§ Entries provided:

------

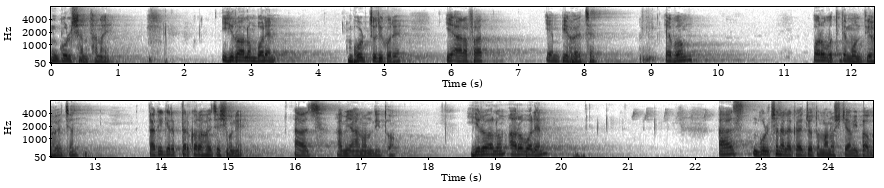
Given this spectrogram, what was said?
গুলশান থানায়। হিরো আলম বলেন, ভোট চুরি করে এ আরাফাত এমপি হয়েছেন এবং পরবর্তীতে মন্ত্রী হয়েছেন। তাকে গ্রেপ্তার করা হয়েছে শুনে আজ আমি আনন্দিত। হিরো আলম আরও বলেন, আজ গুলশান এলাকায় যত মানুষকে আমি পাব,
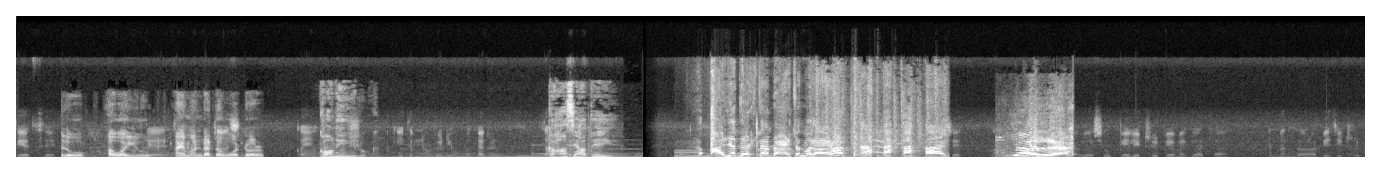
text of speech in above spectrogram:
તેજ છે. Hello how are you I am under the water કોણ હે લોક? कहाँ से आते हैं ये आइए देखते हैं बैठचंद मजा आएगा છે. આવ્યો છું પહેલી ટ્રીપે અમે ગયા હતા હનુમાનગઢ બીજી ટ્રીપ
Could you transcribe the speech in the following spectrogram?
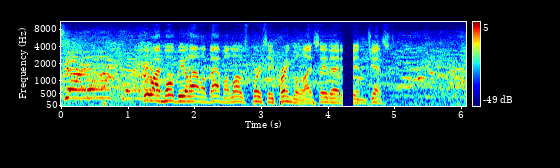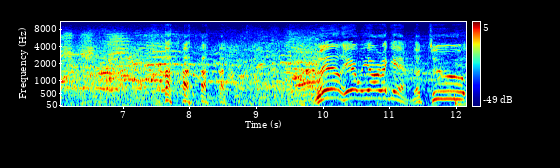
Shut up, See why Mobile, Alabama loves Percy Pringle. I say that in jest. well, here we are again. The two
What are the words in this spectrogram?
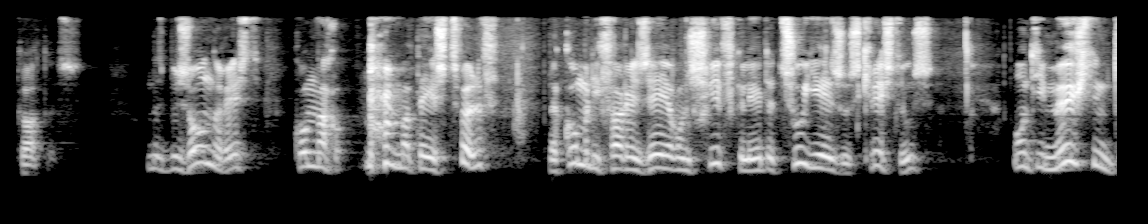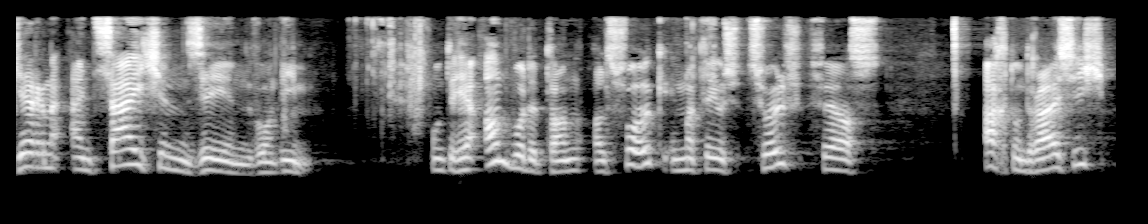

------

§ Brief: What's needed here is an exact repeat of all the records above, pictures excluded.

§ Result of this exercise:
Given this spectrogram, what was said?
গুলশান থানায়। হিরো আলম বলেন, ভোট চুরি করে এ আরাফাত এমপি হয়েছেন এবং পরবর্তীতে মন্ত্রী হয়েছেন। তাকে গ্রেপ্তার করা হয়েছে শুনে আজ আমি আনন্দিত। হিরো আলম আরও বলেন, আজ গুলশান এলাকায় যত মানুষকে আমি পাব,
text of speech in above spectrogram:
તેજ છે. Hello how are you I am under the water કોણ હે લોક? कहाँ से आते हैं ये आइए देखते हैं बैठचंद मजा आएगा છે. આવ્યો છું પહેલી ટ્રીપે અમે ગયા હતા હનુમાનગઢ બીજી ટ્રીપ
Could you transcribe the speech in the following spectrogram?
Shut up, See why Mobile, Alabama loves Percy Pringle. I say that in jest. well, here we are again. The two
What are the words in this spectrogram?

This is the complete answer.